> **Assignment**: Only the lines of the data below from the one with "Use this spectrogram" through the one with "Can I get a" are wanted. Repeat them exactly.

........

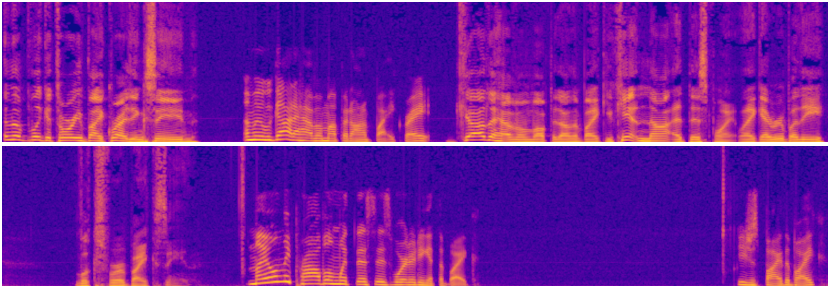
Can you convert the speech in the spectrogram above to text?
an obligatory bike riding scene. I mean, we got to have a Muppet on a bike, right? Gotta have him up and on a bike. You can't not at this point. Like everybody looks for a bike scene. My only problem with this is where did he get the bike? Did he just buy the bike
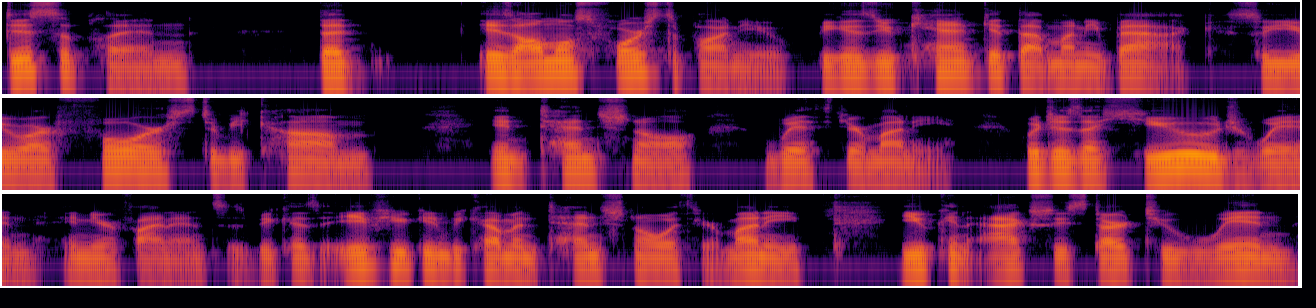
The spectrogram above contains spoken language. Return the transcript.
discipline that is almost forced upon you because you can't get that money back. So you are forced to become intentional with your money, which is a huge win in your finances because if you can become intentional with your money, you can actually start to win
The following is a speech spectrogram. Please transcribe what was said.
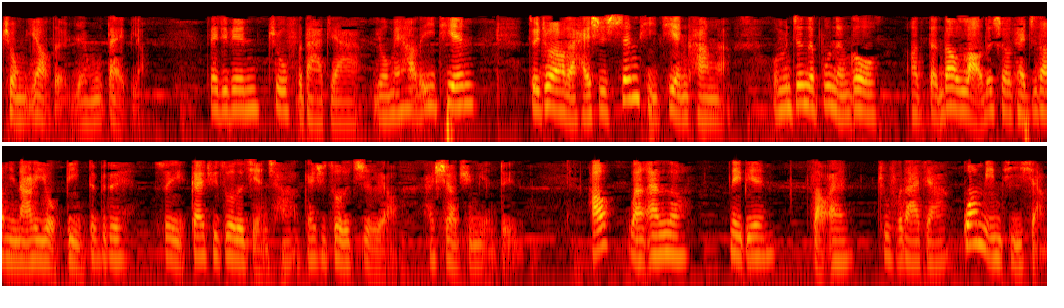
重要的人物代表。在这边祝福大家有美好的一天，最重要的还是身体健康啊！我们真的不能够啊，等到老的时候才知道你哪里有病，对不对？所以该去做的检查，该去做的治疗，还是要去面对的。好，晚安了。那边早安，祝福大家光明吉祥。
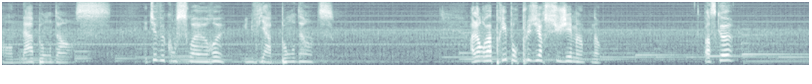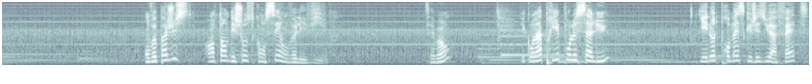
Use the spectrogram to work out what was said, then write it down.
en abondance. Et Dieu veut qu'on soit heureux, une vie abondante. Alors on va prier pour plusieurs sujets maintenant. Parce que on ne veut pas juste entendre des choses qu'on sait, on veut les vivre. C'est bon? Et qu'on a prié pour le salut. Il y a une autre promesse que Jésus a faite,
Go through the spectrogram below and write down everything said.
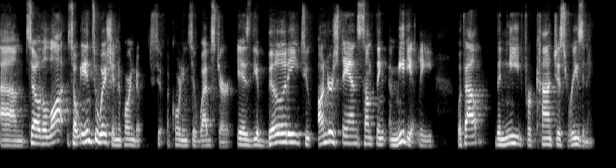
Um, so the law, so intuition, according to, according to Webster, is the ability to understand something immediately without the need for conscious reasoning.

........

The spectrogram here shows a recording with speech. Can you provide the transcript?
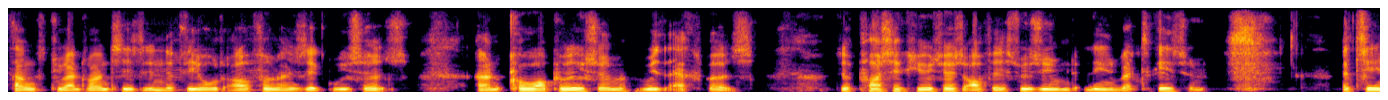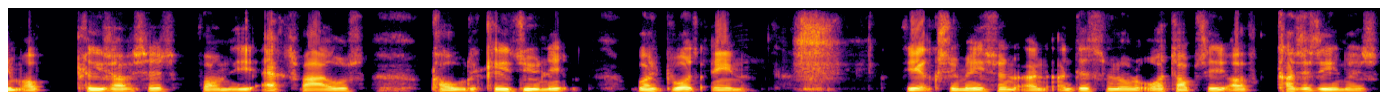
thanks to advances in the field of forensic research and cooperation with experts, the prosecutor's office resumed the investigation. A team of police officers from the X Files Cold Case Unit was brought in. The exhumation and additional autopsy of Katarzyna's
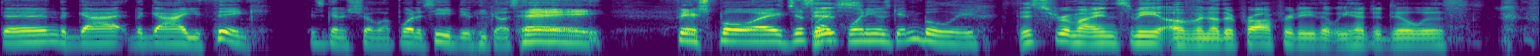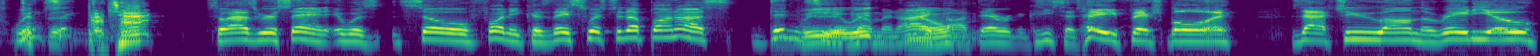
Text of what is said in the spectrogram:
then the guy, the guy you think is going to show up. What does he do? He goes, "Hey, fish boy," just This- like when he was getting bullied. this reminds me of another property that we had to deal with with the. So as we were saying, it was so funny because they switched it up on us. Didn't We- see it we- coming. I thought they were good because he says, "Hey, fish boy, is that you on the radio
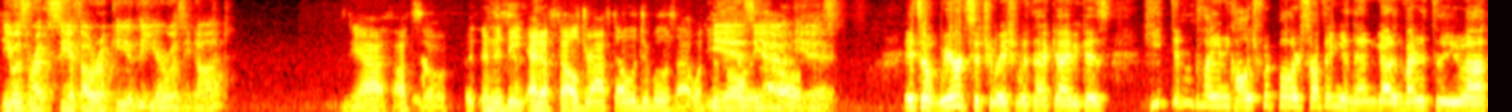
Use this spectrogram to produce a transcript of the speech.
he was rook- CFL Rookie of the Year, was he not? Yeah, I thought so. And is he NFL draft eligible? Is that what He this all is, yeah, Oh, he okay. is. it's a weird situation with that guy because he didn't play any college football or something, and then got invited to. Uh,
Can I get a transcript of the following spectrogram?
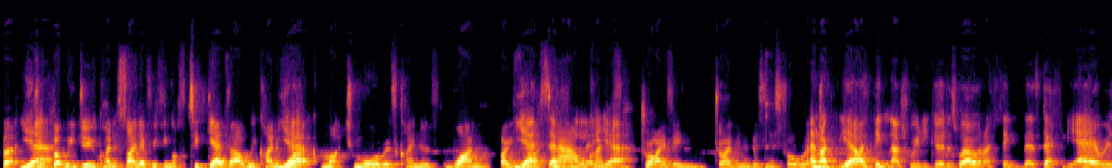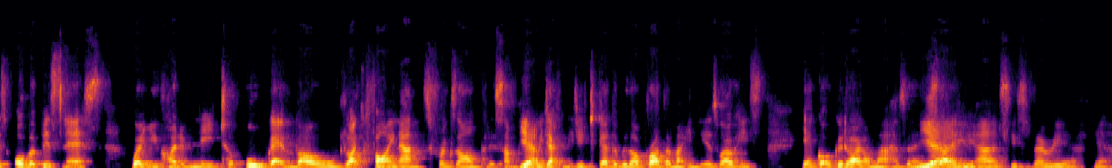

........

> **Solution for this problem**:
Use this spectrogram to produce a transcript of the speech.
he was rook- CFL Rookie of the Year, was he not? Yeah, I thought so. And is he NFL draft eligible? Is that what He this all is, yeah, Oh, he okay. is. it's a weird situation with that guy because he didn't play any college football or something, and then got invited to. Uh,
Can I get a transcript of the following spectrogram?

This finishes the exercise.